Intelligence Bureau warnings had been issued early this month that a fidayeen unit had been stationed in the Pakistan-occupied-Kashmir town of Gharota, facing Bamiyal, in preparation for an attack.
Army commanders have voiced concerns over security along the Punjab border, pointing out that the largescale recoveries of heroin made it clear that the border defences were being regularly penetrated by traffickers.
Three BSF personnel were injured in April, when suspected traffickers opened fire on a patrol team from across the border fence, in the first incident of its kind.
Army officials warned that terror strikes across the Punjab border could force the deployment of additional personnel and resources — diverting personnel from vital training and logistical duties in the peaceful state.

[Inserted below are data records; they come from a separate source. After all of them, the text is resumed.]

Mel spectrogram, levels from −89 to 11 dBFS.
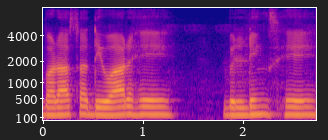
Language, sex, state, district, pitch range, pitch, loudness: Hindi, female, Maharashtra, Washim, 150-155 Hz, 150 Hz, -17 LUFS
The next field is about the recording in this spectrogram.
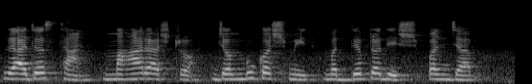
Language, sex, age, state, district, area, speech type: Gujarati, female, 18-30, Gujarat, Mehsana, rural, spontaneous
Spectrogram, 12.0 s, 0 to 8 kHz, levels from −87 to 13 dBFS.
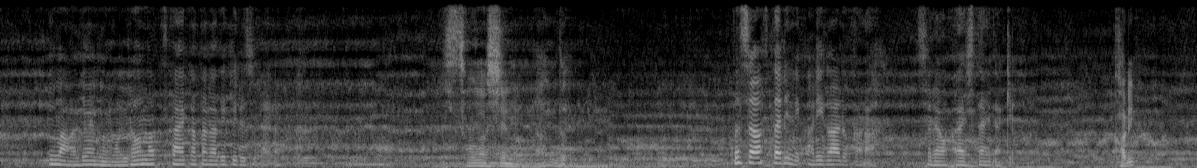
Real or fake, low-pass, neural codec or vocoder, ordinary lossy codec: fake; none; codec, 16 kHz, 4 kbps, FunCodec, trained on Chinese and English, 50 frames a second; none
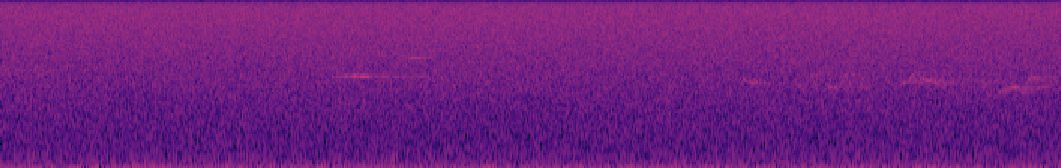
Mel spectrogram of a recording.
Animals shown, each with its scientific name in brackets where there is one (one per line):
American Robin (Turdus migratorius)
Hermit Thrush (Catharus guttatus)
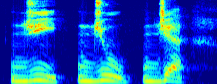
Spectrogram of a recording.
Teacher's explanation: الجيم دائما مخرجه مقفل احتكاك بسيط بين وسط اللسان ووسط الحنك الاعلى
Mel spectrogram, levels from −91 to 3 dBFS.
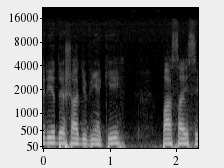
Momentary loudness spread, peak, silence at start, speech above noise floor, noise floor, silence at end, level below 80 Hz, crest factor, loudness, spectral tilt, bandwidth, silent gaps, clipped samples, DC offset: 6 LU; -10 dBFS; 0 s; 33 dB; -59 dBFS; 0 s; -36 dBFS; 18 dB; -29 LUFS; -9 dB/octave; 14.5 kHz; none; under 0.1%; under 0.1%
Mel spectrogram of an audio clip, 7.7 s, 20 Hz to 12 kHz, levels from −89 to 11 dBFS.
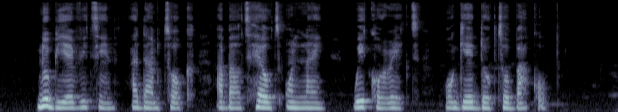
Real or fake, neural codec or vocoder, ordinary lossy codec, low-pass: real; none; none; 10.8 kHz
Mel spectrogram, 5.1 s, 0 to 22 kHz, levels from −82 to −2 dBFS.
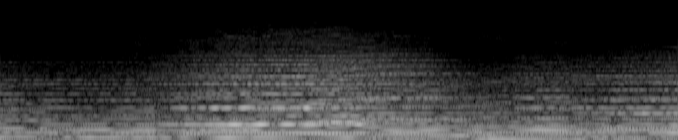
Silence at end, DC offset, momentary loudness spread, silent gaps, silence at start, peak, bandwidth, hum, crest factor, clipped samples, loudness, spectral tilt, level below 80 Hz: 0 s; under 0.1%; 9 LU; none; 0 s; -18 dBFS; 12.5 kHz; none; 16 dB; under 0.1%; -34 LUFS; -7.5 dB/octave; -44 dBFS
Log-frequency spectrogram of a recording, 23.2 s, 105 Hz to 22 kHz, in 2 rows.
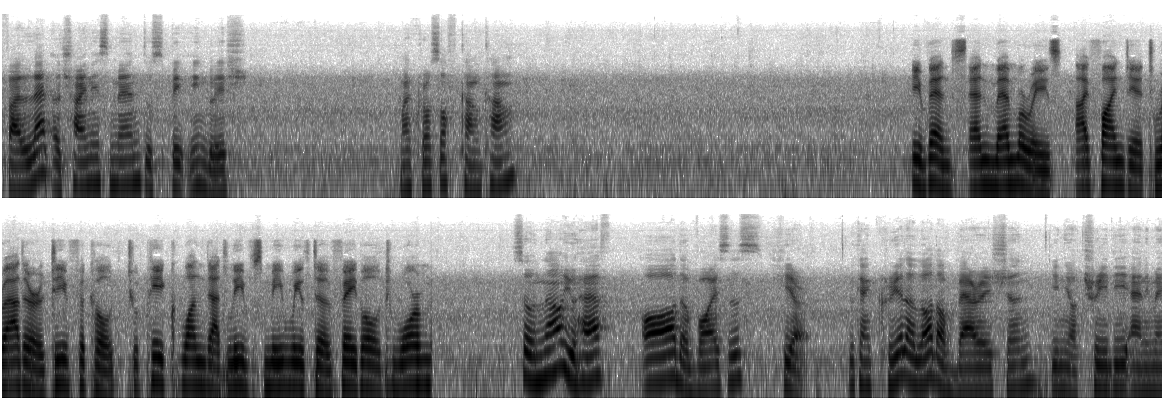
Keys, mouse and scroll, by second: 2.5-6.5 middle drag, 6.5-13.9 drag, 15.9-23.2 drag.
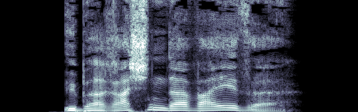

The 110-km stretch of International Border in Jammu alone is guarded by nine battalions of the BSF.
Following a recent fidayeen strike on a military post in Hiranagar, an estimated 25 companies of Army were posted along a second rear defensive line, government sources in New Delhi said. The government now plans to build a wall to further harden defences along the stretch.
“Each of these fidayeen strikes is a small event in tactical terms,” said a top military official, “but they end up imposing huge costs because of the enhanced defensive measures we put in place.”